- _Exercise_: Could you output the whole listing exactly as it stands, minus any images?

- _Extracted data_:
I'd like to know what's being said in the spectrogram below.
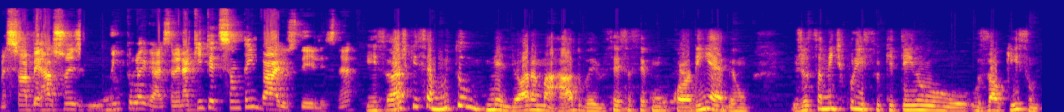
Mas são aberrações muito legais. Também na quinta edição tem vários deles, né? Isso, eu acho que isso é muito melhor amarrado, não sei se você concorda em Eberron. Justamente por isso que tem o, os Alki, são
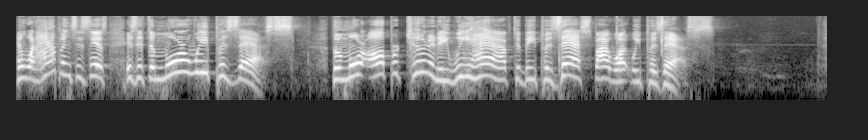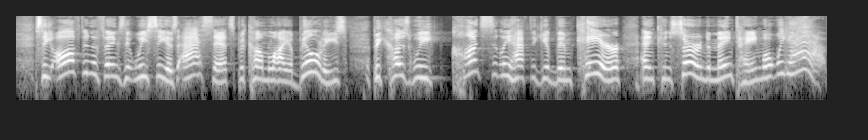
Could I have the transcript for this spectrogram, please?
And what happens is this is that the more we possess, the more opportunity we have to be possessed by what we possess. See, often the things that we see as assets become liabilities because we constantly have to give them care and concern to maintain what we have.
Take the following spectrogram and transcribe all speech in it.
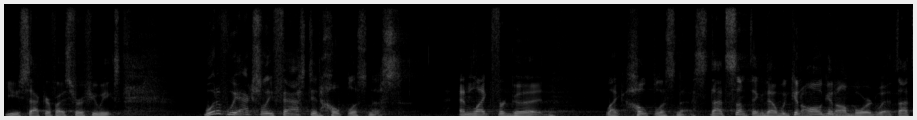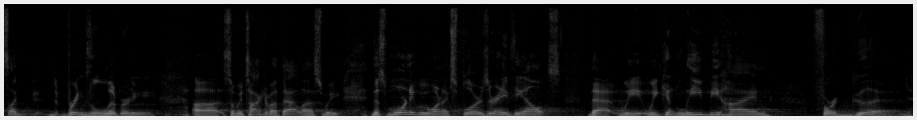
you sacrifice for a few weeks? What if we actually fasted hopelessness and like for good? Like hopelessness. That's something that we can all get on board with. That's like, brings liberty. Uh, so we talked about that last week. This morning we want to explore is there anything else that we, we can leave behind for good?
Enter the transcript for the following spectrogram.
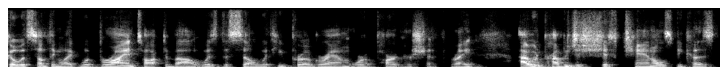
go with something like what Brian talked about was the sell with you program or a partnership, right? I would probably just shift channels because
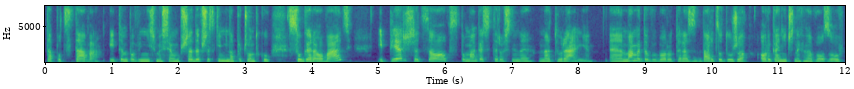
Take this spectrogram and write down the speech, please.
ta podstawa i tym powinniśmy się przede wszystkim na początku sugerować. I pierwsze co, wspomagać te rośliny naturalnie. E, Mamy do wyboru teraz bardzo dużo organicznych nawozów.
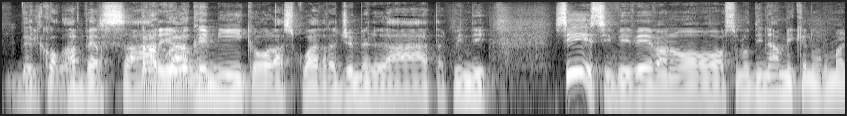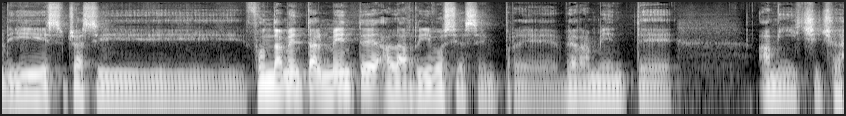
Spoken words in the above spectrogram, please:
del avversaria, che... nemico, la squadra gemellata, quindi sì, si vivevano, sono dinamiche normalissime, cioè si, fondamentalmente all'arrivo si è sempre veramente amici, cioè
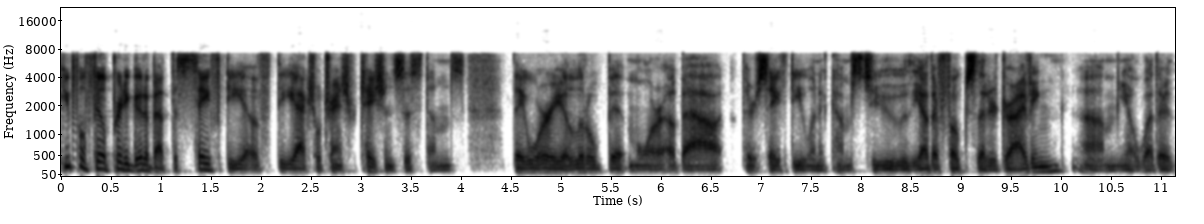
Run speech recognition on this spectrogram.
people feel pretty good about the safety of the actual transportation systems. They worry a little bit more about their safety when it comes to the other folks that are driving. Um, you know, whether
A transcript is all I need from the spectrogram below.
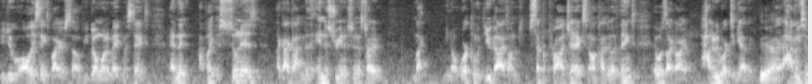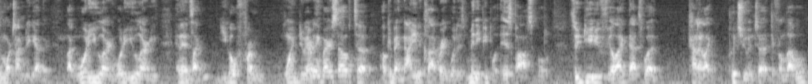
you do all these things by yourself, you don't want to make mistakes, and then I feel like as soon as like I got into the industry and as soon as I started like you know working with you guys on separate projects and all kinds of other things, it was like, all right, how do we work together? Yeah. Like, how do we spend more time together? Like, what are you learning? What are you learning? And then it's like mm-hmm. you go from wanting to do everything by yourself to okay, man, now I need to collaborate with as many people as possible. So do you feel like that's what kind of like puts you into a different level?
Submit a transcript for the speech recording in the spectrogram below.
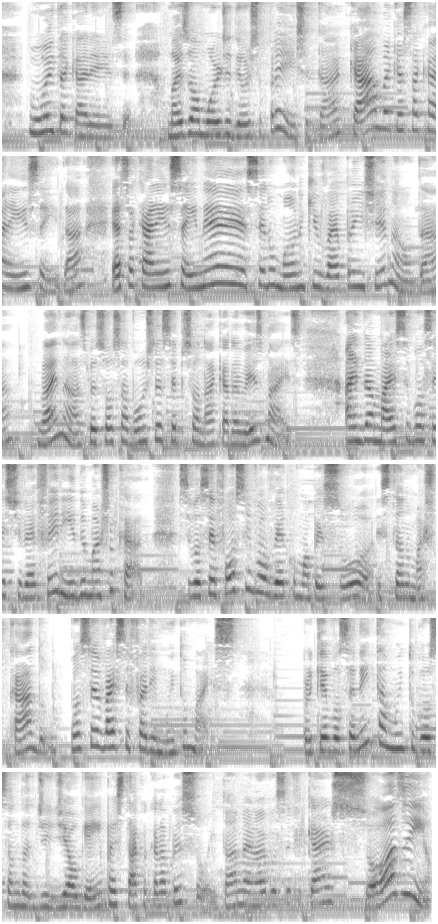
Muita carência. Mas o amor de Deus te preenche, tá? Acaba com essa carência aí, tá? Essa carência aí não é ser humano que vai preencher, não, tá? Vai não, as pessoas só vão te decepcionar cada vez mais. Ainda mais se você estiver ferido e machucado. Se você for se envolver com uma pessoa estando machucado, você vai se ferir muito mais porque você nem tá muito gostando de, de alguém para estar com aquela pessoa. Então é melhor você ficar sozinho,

- _Exercise result_:
I'd like to know what's being said in the spectrogram below.
Mas são aberrações muito legais. Também na quinta edição tem vários deles, né? Isso, eu acho que isso é muito melhor amarrado, não sei se você concorda em Eberron. Justamente por isso que tem o, os Alki, são
Could I have the transcript for this spectrogram, please?
And what happens is this is that the more we possess, the more opportunity we have to be possessed by what we possess. See, often the things that we see as assets become liabilities because we constantly have to give them care and concern to maintain what we have.
Take the following spectrogram and transcribe all speech in it.
you sacrifice for a few weeks? What if we actually fasted hopelessness and like for good? Like hopelessness. That's something that we can all get on board with. That's like, brings liberty. Uh, so we talked about that last week. This morning we want to explore is there anything else that we, we can leave behind for good?
Enter the transcript for the following spectrogram.
go with something like what Brian talked about was the sell with you program or a partnership, right? I would probably just shift channels because
Take this spectrogram and write down the speech, please.
ta podstawa i tym powinniśmy się przede wszystkim na początku sugerować. I pierwsze co, wspomagać te rośliny naturalnie. E, Mamy do wyboru teraz bardzo dużo organicznych nawozów.
Spoken words in the above spectrogram, please:
del avversaria, che... nemico, la squadra gemellata, quindi sì, si vivevano, sono dinamiche normalissime, cioè si, fondamentalmente all'arrivo si è sempre veramente amici, cioè
Run speech recognition on this spectrogram.
people feel pretty good about the safety of the actual transportation systems. They worry a little bit more about their safety when it comes to the other folks that are driving. Um, you know, whether
A transcript is all I need from the spectrogram below.
you do all these things by yourself, you don't want to make mistakes, and then I feel like as soon as like I got into the industry and as soon as I started like you know working with you guys on separate projects and all kinds of other things, it was like, all right, how do we work together? Yeah. Like, how do we spend more time together? Like, what are you learning? What are you learning? And then it's like mm-hmm. you go from wanting to do everything by yourself to okay, man, now I need to collaborate with as many people as possible. So do you feel like that's what kind of like puts you into a different level?
Submit a transcript for the speech recording in the spectrogram below.
Muita carência. Mas o amor de Deus te preenche, tá? Acaba com essa carência aí, tá? Essa carência aí não é ser humano que vai preencher, não, tá? Vai não, as pessoas só vão te decepcionar cada vez mais. Ainda mais se você estiver ferido e machucado. Se você for se envolver com uma pessoa estando machucado, você vai se ferir muito mais porque você nem tá muito gostando de, de alguém para estar com aquela pessoa. Então é melhor você ficar sozinho,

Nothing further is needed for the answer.